One of my favorite things in the entire world has seemingly nothing to do with horror movies: It’s what I like to call the “commercial idiot” or the “infomercial stooge.” You’ve seen them on TV: The announcer says something like, “Do you struggle every day putting on pants?,” and we see the infomercial stooge trying to put her pants on over her head, only to be foiled. She wrestles with them, grimacing and gnashing her teeth, and finally gives up in a huff, throwing a look at the pants that says, “I hate you, pants! Why must you always defeat me?” The announcer then introduces some new product that will help her and idiots like her get their pants on painlessly.
I adore the people in these commercials, always bested by something innocuous, like a pencil or a salad bowl. I adore their silent-movie faces. And I adore the ridiculousness of the products themselves — a pencil that stays clipped to your belt! A salad bowl that has a lid! What I find worrisome is the prospect that there might be people watching at home who identify with the woman — those who think, “Why, my pants foil me, too! This is a product I need!” My adoration is basically passive; I’m not one to fall for the gimmick. That NASA-developed towel isn’t going to sop up 50 gallons of water. There’s no way that putty will actually hold a cinder block in place. I don’t buy it. And yet…
I’m a total and complete sucker for the horror-movie gimmick. Absurd pseudo-pageantries get me giggling like a simpleminded 3-year-old at the circus. All my cynicism melts away at the prospect of a movie being so “terrifying” that the theater has to take out life-insurance policies for the audience, lest they be scared to death.
True — a little ember of cynicism always glows. I know it’s just a gimmick. But this kind of shtick is fun, and it can create a sinister atmosphere around a film and even a sense of camaraderie among audience members, as if everyone’s about to do a tour of duty together. Handing out barf bags before a showing of The Exorcist smacks of, dare I say it, innocence — lurid innocence, but innocence all the same.
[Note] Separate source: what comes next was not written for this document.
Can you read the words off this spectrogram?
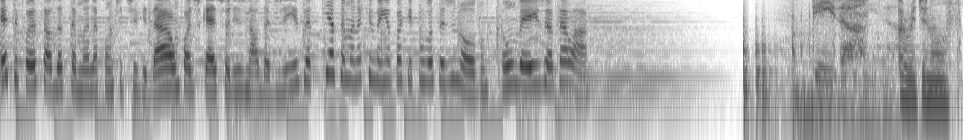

Producer-director William Castle was undoubtedly the master of the horror gimmick. The aforementioned insurance policies (to accompany Macabre ) were his idea, as was having cardboard axes handed out on Joan Crawford’s Strait-Jacket promotional tour. His most famous stunts involved rigging the theater itself: During screenings of House on Haunted Hill , an inflatable skeleton zipped up a wire over the audience. Then there’s The Tingler , for which several theater seats were wired with large joy buzzers that gently zapped audience members during the course of the film.
Castle also utilized gimmickry in the films themselves. In Mr. Sardonicus , the audience had the opportunity to vote to decide the fate of the title character (he usually got the thumbs-down). Homicidal contained a 45-second Fright Break, during which patrons were free to seek a refund if they were too frazzled to endure the remainder of the film. Those opting out also received a Coward’s Certificate, suitable for framing.
Though he was the maestro of schlock, Castle was far from the only filmmaker who enjoyed reeling in the audience with a cheap trick. Amicus Productions, the British outfit best known for their anthology films, served up a Werewolf Break in 1974’s The Beast Must Die. At a critical juncture in the film, the action stops and a clock ticks down for 30 seconds, giving the audience a chance to ruminate on everything they’ve seen so far. It’s completely pointless, in the scheme of things — and completely awesome.
And that’s basically my take on all these gimmicks: They’re silly, mindless, and relentlessly cool. I say bring back the good old days, filmmakers — make me think that what I’m about to see could scare me to death. I won’t hold it against you when I’m still alive as the credits roll.Read More